By: David Noack
Instead of answering reporters’ questions about a $50,000 gift from a felon, a Florida
congresswoman filed a harassment complaint. The U.S. attorney’s office has thrown it out.
TWO ST. PETERSBURG Times reporters have been cleared of charges that they harassed a congresswoman by asking her questions in the corridor of her Capitol office building about her alleged ethics violations.
In May, the two ? Times Washington bureau chief David Dahl and staff reporter Bill Adair ? asked Rep. Corrine Brown about the $50,000 Lexus LS 400 her daughter accepted as a gift from an associate of West African millionaire Foutanga Sissoko. The Jacksonville, Fla., Democrat ducked the questions ? and then filed a complaint with the U.S. Capitol Police, accusing the journalists of conspiring to impede a member of Congress, a crime punishable by up to six years in prison.

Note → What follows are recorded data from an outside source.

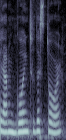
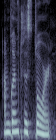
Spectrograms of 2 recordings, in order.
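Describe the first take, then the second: First: All words get roughly even stress and timing. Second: The word store is stressed and lengthened. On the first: "si yo quisiera decir" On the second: "un nativo lo diría ... hace el acento en la palabra store"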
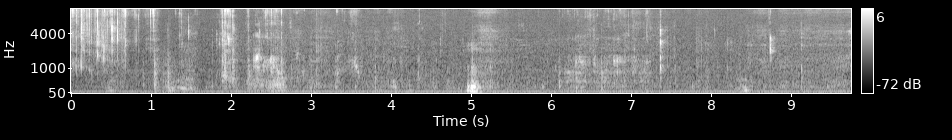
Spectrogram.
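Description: A person biting into a roasted chicken drumstick and chewing it with the mouth closed: a dense run of crackling clicks in the first couple of seconds, a sharper click about five seconds in, then softer, sparser chewing.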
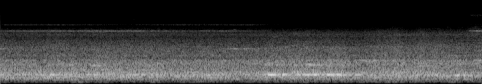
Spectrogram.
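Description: New York City subway N train running, heard from inside the car: a steady rumble of wheels on rail with thin, high-pitched wheel squeals held over it.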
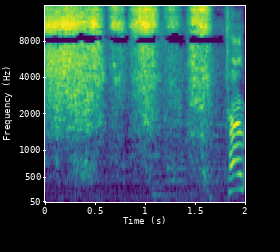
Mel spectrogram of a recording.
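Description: A plastering trowel rubbing and scraping plaster across a wall in one continuous scrape lasting most of two seconds, with soft background music beneath.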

In addition, she requested and received police protection and contacted House officials about revoking the reporters’ press credentials.
The House Ethics Committee is looking into allegations ? contained in a series of stories by Adair and Dahl ? that Brown accepted the Lexus for her daughter from Sissoko, a convicted felon and friend she tried to free from prison. According to GOP sources cited in the Capitol newspaper Roll Call, the committee is also investigating charges that Brown illegally accepted $10,000 from a secret bank account controlled by Rev. Henry J. Lyons, a National Baptist Convention U.S.A. leader who is charged with racketeering. Brown has denied any wrongdoing.
Meanwhile, Brown’s daughter, Shantrel, acknowledged that the Lexus was purchased last year by Karim Pouye, Sissoko’s chief financial officer, and given just months after Rep. Brown lobbied to keep Sissoko out of federal prison after he pleaded guilty to bribing a customs officer. Shantrel Brown has since sold the car and said the money will go to the African Methodist Episcopal Church scholarship fund.
According to a June 9 affidavit filed by the Capitol Police, Brown accused the reporters of “threatening and intimidating” her.
Times managing editor Neil Brown said
the congresswoman’s criminal complaint was “a tactic to avoid answering questions. . . . I do not believe for a minute that David Dahl or Bill Adair were anything but professional, polite and conducted themselves in a completely proper manner.”
After investigating the charges, the U.S. Attorney’s Office for the District of Columbia dropped the case. “It did not meet the standards for federal prosecution,” spokesman Channing Phillips told E&P last week.
When asked about the case, the congresswoman’s office faxed a statement saying, “It is unfortunate that the civil rights movement in this country must always prove itself ? even defend itself when no defense should be necessary.”
But the feud didn’t end there. At a press conference last week in Jacksonville to explain the $10,000 check she received from Baptist leader Lyons, who is accused of federal money laundering charges, Rep. Brown refused to answer questions from Times reporters and instead blasted the Times:
“As long as I am member of the U.S. Congress, I will never respond to the St. Petersburg Times. They have distorted, misled and purposefully deceived their readers,” she said.
?(Times Washington bureau chief David Dahl (above, left) and reporter Bill Adair asked a member of Congress about a car given to her daughter, and ( right) the story) [Photo & Caption]
?(Editor & Publisher Web Site: http: www.mediainfo. com ) [Caption]
?(Copyright: Editor & Publisher August 1, 1998) [Caption]